The dermatologist is called on to protect the skin of patients with dermatoses that result from, or are aggravated by, the sun's rays. In addition, persons with normal skins may wish to minimize the unpleasant effects of excessive sunlight to which they may be exposed at work or play. Protective measures to these ends consist almost entirely of the topical interposition of an external barrier between the skin and the source of radiation. Only very recently has it been suggested that certain drugs taken orally might protect the skin from the untoward effects of sunlight.
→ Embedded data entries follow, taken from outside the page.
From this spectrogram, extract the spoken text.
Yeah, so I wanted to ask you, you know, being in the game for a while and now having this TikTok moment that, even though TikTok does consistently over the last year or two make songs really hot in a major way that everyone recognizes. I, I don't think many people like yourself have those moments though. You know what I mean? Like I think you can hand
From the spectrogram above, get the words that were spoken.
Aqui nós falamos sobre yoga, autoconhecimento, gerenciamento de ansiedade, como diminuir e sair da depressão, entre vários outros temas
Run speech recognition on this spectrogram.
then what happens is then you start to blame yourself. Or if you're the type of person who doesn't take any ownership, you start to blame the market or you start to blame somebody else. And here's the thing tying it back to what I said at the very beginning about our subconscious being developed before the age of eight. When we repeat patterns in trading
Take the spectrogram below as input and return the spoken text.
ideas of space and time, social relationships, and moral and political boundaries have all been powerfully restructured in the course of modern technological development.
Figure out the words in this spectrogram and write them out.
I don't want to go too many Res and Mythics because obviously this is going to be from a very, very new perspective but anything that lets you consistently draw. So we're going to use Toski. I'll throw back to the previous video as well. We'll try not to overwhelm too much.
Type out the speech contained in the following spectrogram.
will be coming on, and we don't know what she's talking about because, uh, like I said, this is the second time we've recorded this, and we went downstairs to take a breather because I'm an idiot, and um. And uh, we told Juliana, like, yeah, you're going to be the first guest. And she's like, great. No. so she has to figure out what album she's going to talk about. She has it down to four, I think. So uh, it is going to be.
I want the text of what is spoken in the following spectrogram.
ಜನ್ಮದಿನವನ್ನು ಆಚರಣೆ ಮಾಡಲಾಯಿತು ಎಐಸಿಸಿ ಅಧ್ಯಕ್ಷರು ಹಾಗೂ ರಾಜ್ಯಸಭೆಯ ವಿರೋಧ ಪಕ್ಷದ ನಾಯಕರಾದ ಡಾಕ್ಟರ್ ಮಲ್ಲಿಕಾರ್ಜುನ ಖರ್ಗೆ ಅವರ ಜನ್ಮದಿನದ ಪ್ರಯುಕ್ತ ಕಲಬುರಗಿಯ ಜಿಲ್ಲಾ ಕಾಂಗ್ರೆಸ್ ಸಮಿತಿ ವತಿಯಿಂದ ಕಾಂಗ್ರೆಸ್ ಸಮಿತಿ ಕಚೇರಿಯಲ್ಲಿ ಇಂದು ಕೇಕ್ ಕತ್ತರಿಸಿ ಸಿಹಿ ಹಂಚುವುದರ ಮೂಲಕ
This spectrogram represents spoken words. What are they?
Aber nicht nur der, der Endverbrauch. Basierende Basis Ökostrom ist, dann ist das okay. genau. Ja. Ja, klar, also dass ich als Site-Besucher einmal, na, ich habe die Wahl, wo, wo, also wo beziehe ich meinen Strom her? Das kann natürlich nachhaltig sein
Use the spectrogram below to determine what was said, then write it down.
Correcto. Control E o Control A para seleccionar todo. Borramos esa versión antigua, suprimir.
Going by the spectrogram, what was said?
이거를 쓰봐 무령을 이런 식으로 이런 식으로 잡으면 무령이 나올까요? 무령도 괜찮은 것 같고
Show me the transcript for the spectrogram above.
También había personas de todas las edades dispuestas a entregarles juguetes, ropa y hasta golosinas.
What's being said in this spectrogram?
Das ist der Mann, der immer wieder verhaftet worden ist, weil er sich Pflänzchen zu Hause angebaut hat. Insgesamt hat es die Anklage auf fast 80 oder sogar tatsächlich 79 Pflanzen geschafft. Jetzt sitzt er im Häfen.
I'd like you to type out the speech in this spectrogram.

Topical applications may protect the underlying skin by scattering light rays so they never reach the light-reactive part of the skin. Opaque powders such as talc, zinc oxide (calamine), titanium oxide, as is or in shake lotions and ointments, protect in this way. Relatively heavy coatings of such mixtures are needed to